The gut contains trillions of microorganisms. Bacteria comprise most of the gut microbiota, but single-celled organisms and viruses are also present in considerable numbers.
Also called single-celled eukaryotes (SCE) and protozoans, single-celled organisms don't draw much attention from researchers. They're generally considered harmless.
However, a recent study by researchers from the National University of Singapore (NUS) showed that the protozoan Blastocystis might be harming good bacteria. By doing so, the eukaryote undermines gut health and health in general.
Blastocystis is a common protozoan and a parasite. It enters the human body either through the consumption of tainted food or water, or via physical handling of infected animals.
In the past, several experts hypothesized that Blastocystis can cause infections in the intestinal tract. However, some patients who have the parasitic protozoan still manage to remain healthy.
Hence, the NUS researchers focused on a local subtype of Blastocystis designated as ST7. Unlike its relatives, ST7 harms gut bacteria, including beneficial strains that contribute to good gut health. (Related: The “missing link” between gut health and undernutrition: Fermentable carbs and protein.)
For their experiment, the researchers took samples of Blastocystis ST7 from the stools of a patient with gastrointestinal issues. They kept two separate cultures of the protozoan: one with benign bacteria like Bifidobacterium longum and Lactobacillus brevis, and the other with bad bacteria like Escherichia coli.
The Bifidobacterium and Lactobacillus strains count as good bacteria. They help maintain the integrity of the intestinal lining.
Bifidobacterium helps break down dietary fiber and prevents infections. Meanwhile, Lactobacillus releases lactic acid that kills harmful bacteria in the intestine.
Both strains are popular choices for probiotic supplements. People often take them to improve their gut health.
Published in the scientific journal Microbiome, the NUS study reported that the presence of Blastocystis ST7 affects the balance of gut microbiota. The protozoan encourages the growth of some bacteria and kills off beneficial strains.
Mixing good gut bacteria with Blastocystis ST7 led to the death of both Bifidobacterium and Lactobacillus. This took place in both cell cultures and in animals.
The NUS researchers attributed the demise of the good bacteria to the production of reactive oxygen species. These harmful molecules are toxic to cells and bacteria.
The body releases reactive oxygen species when it experiences oxidative stress. This kind of stress occurs when free radicals outnumber the natural antioxidants that usually scavenge them.
The researchers also reported that Blastocystis ST7 supports the growth of E. coli, a strain of harmful bacteria that can cause deadly infections.
In addition, the protozoan damages the intestinal lining. Besides killing off good bacteria that protect this lining, ST7 triggers inflammatory responses in the gut.
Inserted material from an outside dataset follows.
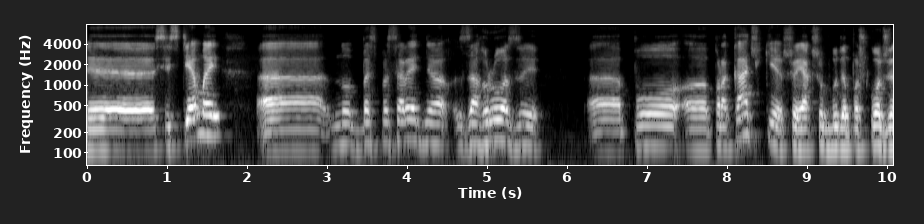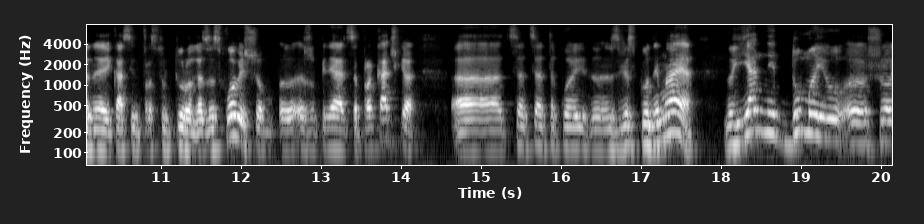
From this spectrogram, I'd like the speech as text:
е, системою. Е, ну, безпосередньо загрози по е, прокачці, що якщо буде пошкоджена якась інфраструктура газосховищ, що е, зупиняється прокачка, е, це, це такої е, зв'язку немає. Ну я не думаю, е, що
This leads to ulcers and further weakens the gut lining.
“This is the first detailed study to show a causal link between Blastocystis, a common [SCE] of the human gut, and the host microbiota,” stated NUS researcher Kevin Tan. “We reveal how it reduces the numbers of beneficial bacteria, which may, in turn, lead to an unbalanced gut microbiome and poorer gut health."
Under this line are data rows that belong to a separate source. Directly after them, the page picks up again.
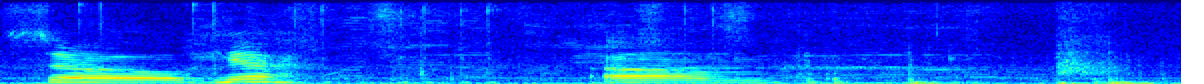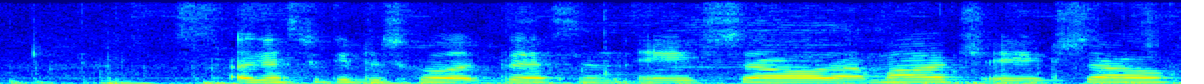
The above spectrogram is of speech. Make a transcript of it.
So, yeah. Um, I guess we could just go like this and age sell that much, age sell.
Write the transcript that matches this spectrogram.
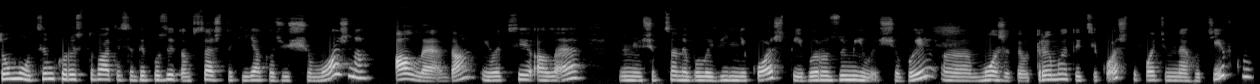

Blastocystis ST7 infections mostly occur in Singapore, but some cases have also been reported in Denmark and Japan. The NUS researchers recommend more studies to figure out if this harmful protozoan subtype exists in other areas.
Conventional treatment involves taking the pharmaceutical drug metronidazole. However, the ST7 subtype resists the effects of the antibiotic. Researchers are now looking for alternative treatments.